- [What you should do]
With pictures removed, the data below should be returned exactly.

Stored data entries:
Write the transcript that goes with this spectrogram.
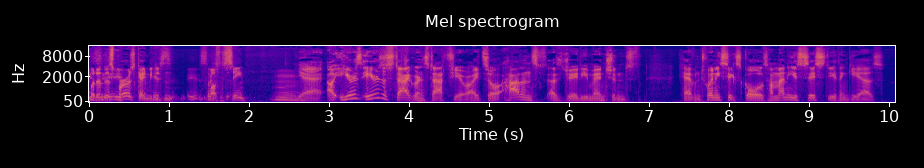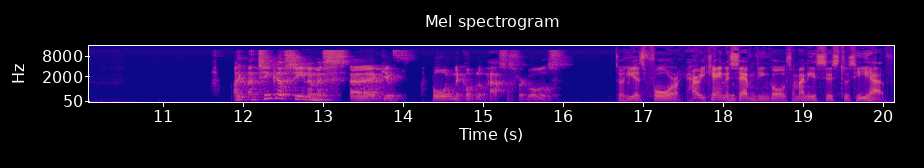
But in the he- Spurs game, he he's- didn't he's wasn't seen. Yeah, uh, here's here's a staggering stat for you, right? So Haaland, as JD mentioned, Kevin, 26 goals. How many assists do you think he has? I, I think I've seen him as, uh, give Foden a couple of passes for goals. So he has four. Harry Kane has 17 goals. How many assists does he have?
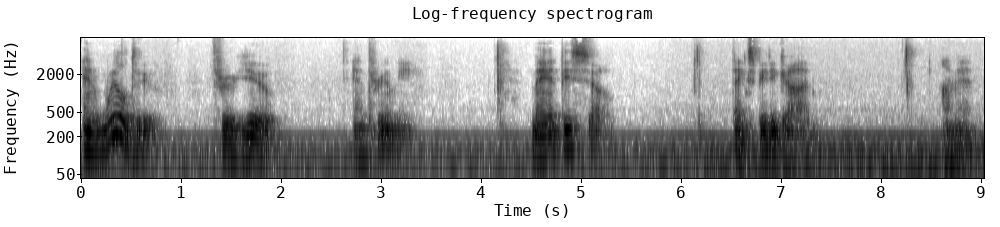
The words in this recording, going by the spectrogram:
and will do through you and through me. May it be so. Thanks be to God. Amen.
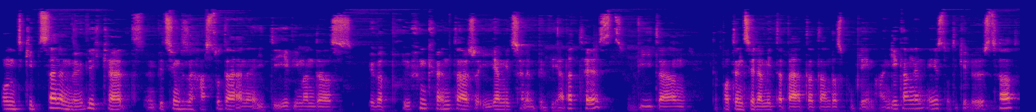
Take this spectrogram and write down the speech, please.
Und gibt es da eine Möglichkeit, beziehungsweise hast du da eine Idee, wie man das überprüfen könnte? Also eher mit so einem Bewerbertest, wie dann der potenzielle Mitarbeiter dann das Problem angegangen ist oder gelöst hat?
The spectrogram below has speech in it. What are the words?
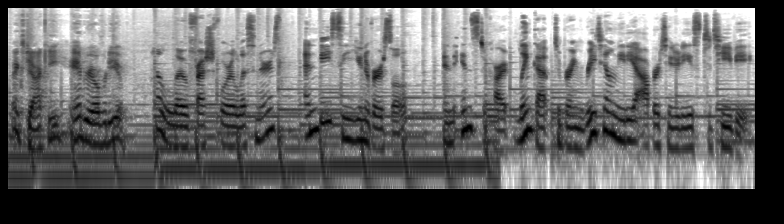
Thanks, Jackie. Andrea, over to you. Hello, Fresh Four listeners. NBC Universal and Instacart link up to bring retail media opportunities to TV.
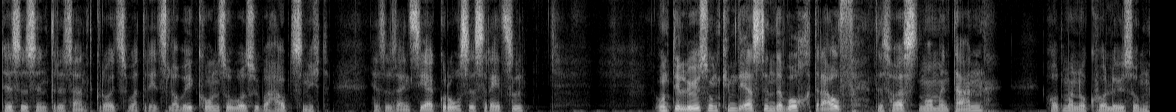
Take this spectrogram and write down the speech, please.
Das ist interessant, Kreuzworträtsel, aber ich kann sowas überhaupt nicht. Es ist ein sehr großes Rätsel und die Lösung kommt erst in der Woche drauf. Das heißt, momentan hat man noch keine Lösung.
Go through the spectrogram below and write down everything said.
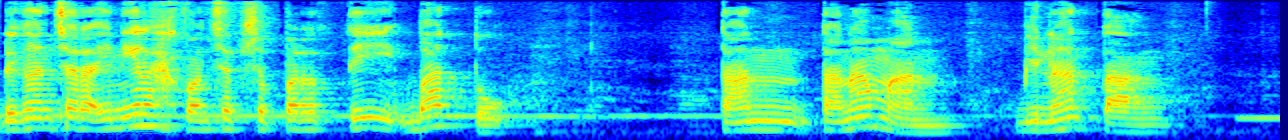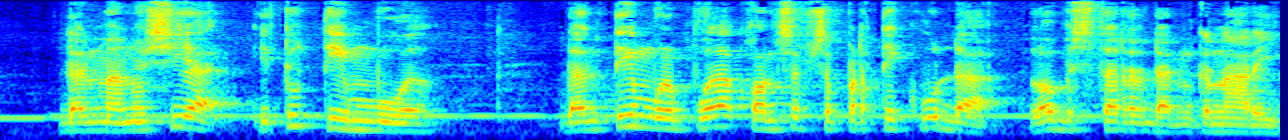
Dengan cara inilah konsep seperti batu, tan tanaman, binatang, dan manusia itu timbul dan timbul pula konsep seperti kuda, lobster, dan kenari.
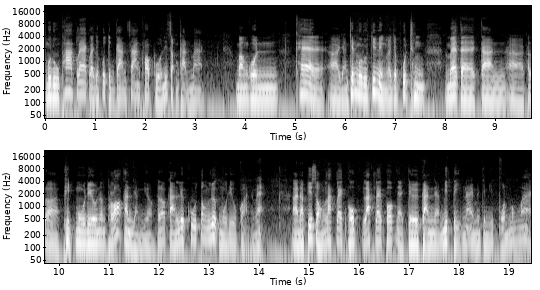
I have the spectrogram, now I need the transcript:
โมูดูลภาคแรกเราจะพูดถึงการสร้างครอบครัวนี่สำคัญมาก บางคน แค่อย่างเช่นโมดูลที่ 1 เราจะพูดถึงแม้แต่การก็เขาเรียกว่าผิดโมเดลนั้นทะเลาะกันอย่างเดียวก็แล้วาการเลือกคู่ต้องเลือกโมเดลก่อนใช่ไหมอันดับที่ 2 รักแรกพบ รักแรกพบเนี่ยเจอกันเนี่ยมิติไหนมันจะมีผลมาก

- [Written solution]
Write the transcript that goes with this spectrogram.
But in the he- Spurs game, he he's- didn't he's wasn't seen. Yeah, uh, here's here's a staggering stat for you, right? So Haaland, as JD mentioned, Kevin, 26 goals. How many assists do you think he has? I, I think I've seen him as, uh, give Foden a couple of passes for goals. So he has four. Harry Kane has 17 goals. How many assists does he have?
The words in this recording, going by the spectrogram:
and will do through you and through me. May it be so. Thanks be to God. Amen.
Take this spectrogram and write down the speech, please.
Und gibt es da eine Möglichkeit, beziehungsweise hast du da eine Idee, wie man das überprüfen könnte? Also eher mit so einem Bewerbertest, wie dann der potenzielle Mitarbeiter dann das Problem angegangen ist oder gelöst hat?
The spectrogram below has speech in it. What are the words?
Thanks, Jackie. Andrea, over to you. Hello, Fresh Four listeners. NBC Universal and Instacart link up to bring retail media opportunities to TV.
Take this spectrogram and write down the speech, please.
Das ist interessant, Kreuzworträtsel, aber ich kann sowas überhaupt nicht. Es ist ein sehr großes Rätsel und die Lösung kommt erst in der Woche drauf. Das heißt, momentan hat man noch keine Lösung.
Go through the spectrogram below and write down everything said.
Dengan cara inilah konsep seperti batu, tan tanaman, binatang, dan manusia itu timbul dan timbul pula konsep seperti kuda, lobster, dan kenari.
I have the spectrogram, now I need the transcript:
โมูดูลภาคแรกเราจะพูดถึงการสร้างครอบครัวนี่สำคัญมาก บางคน แค่อย่างเช่นโมดูลที่ 1 เราจะพูดถึงแม้แต่การก็เขาเรียกว่าผิดโมเดลนั้นทะเลาะกันอย่างเดียวก็แล้วาการเลือกคู่ต้องเลือกโมเดลก่อนใช่ไหมอันดับที่ 2 รักแรกพบ รักแรกพบเนี่ยเจอกันเนี่ยมิติไหนมันจะมีผลมาก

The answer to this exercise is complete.